::: Data for processing
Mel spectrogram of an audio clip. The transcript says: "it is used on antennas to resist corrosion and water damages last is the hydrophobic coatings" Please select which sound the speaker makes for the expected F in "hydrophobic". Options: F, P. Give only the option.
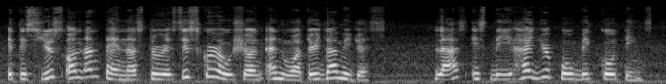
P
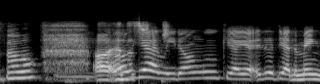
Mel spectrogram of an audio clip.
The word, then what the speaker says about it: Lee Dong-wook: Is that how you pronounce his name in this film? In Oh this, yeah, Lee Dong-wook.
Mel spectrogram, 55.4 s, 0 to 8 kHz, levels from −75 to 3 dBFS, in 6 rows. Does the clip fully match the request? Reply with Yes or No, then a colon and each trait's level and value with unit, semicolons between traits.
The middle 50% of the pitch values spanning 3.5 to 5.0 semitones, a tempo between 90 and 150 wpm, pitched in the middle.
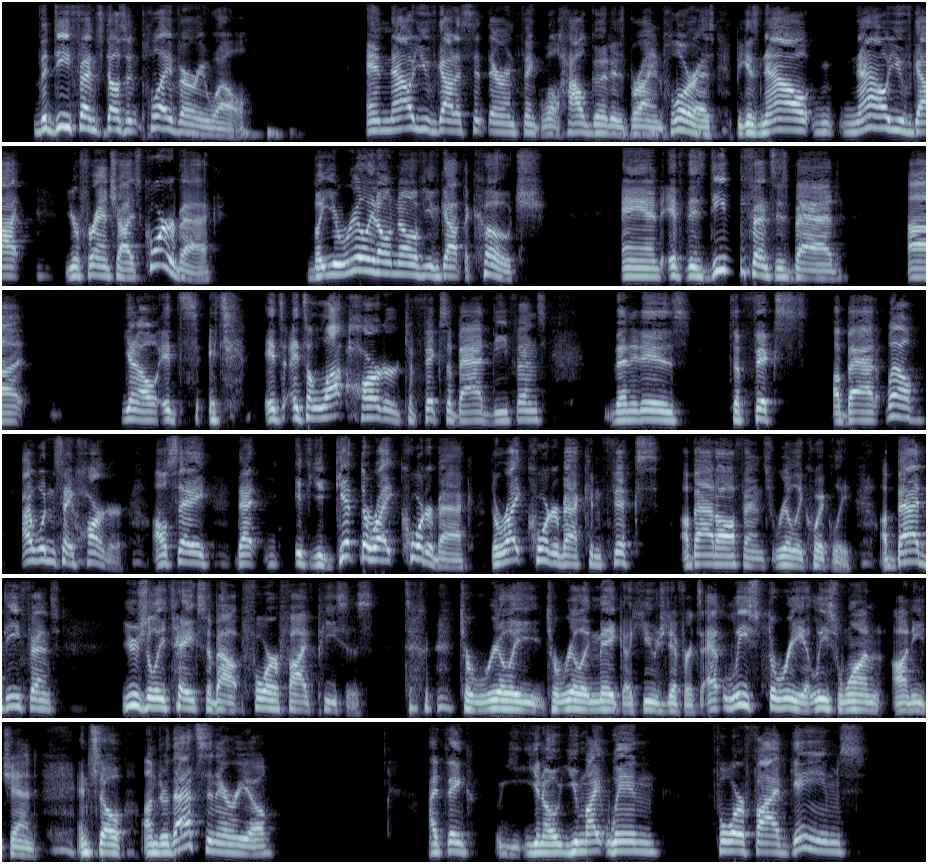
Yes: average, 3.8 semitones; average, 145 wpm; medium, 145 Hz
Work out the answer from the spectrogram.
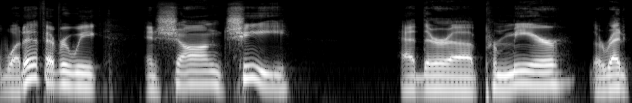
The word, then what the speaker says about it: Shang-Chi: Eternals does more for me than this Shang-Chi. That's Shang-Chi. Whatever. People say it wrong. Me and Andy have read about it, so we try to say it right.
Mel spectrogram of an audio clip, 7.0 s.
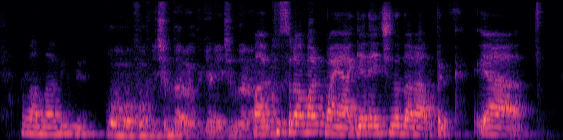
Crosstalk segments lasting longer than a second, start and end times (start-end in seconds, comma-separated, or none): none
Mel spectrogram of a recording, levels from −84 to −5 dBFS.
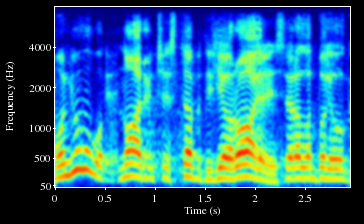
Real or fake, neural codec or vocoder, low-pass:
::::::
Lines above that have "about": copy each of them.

The word, then what the speaker says about it: Lee Dong-wook: Is that how you pronounce his name in this film? In Oh this, yeah, Lee Dong-wook.
The word, then what the speaker says about it: Shang-Chi: Eternals does more for me than this Shang-Chi. That's Shang-Chi. Whatever. People say it wrong. Me and Andy have read about it, so we try to say it right.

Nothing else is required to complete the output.